Philippine police will return to the front-lines of President Rodrigo Duterte’s drug war, his spokesman said Tuesday, less than two months after they were demoted in response to rising opposition to the crackdown. Presidential spokesman Harry Roque said the police were being brought back because drug crimes had risen in their absence, and there had been a “public clamor” for them to return.
He said Duterte signed an order on Tuesday directing the police to again join the crackdown. “There has been a notable resurgence in illegal drug activities and crimes committed,” Roque said as he read the order signed by Duterte. Duterte, 72, was elected last year on a promise to eradicate drugs from society by launching an unprecedented campaign in which up to 100,000 people would die.
Since he took office, police have reported killing about 4,000 people in the crackdown. Another 2,290 have been murdered in drug-related crimes, while thousands of other deaths remain unsolved, according to government data. Many Filipinos continue to support the crackdown, believing Duterte is making society safer.
But in October Duterte announced that the Philippine Drug Enforcement Agency would replace the police in the drug war following mounting public opposition, including rare street protests, that were triggered by police allegedly murdering three teenagers.
Duterte said later he had removed police from the drug war “in deference” to critics, including rights campaigners, Catholic bishops and the European Union.
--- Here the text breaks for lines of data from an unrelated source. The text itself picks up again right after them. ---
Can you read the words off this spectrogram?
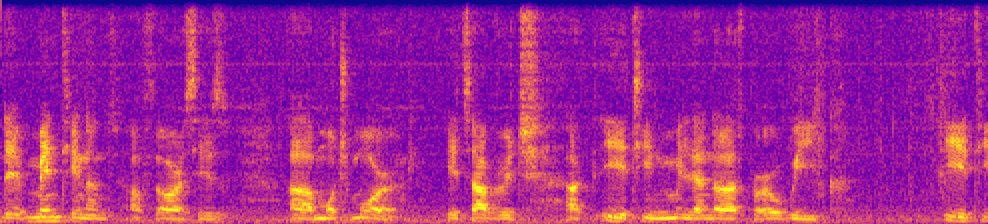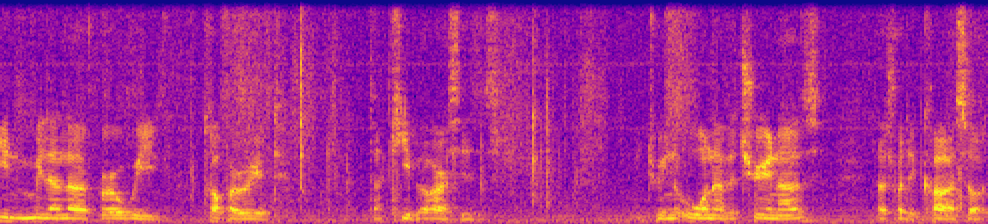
the maintenance of the horses uh, much more. It's average at $18 million per week. $18 million per week to operate to keep the horses. Between the owner and the trainers, that's what it costs us.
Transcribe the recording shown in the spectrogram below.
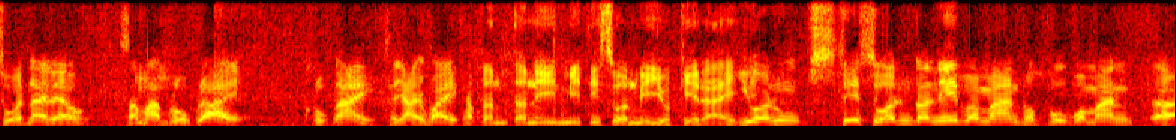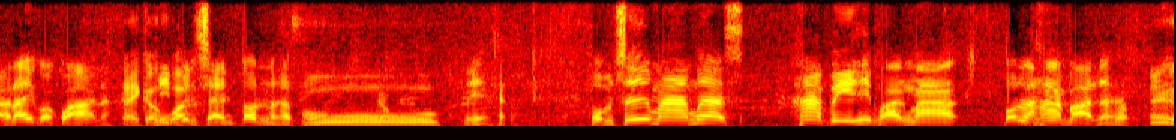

However Duterte also repeatedly said he believed the anti-drug agency, with only about 2,000 officers, would not be able to effectively prosecute the crackdown. The police force has about 165,000 officers.
The October suspension was the second time Duterte had hauled police off the drug war. In January he did the same after it was revealed officers involved in the anti-drug campaign murdered a South Korean businessmen inside national police headquarters. Duterte said at the time the police force was “corrupt to the core”. But he reinstated the police soon afterwards without making major reforms to address the graft issue.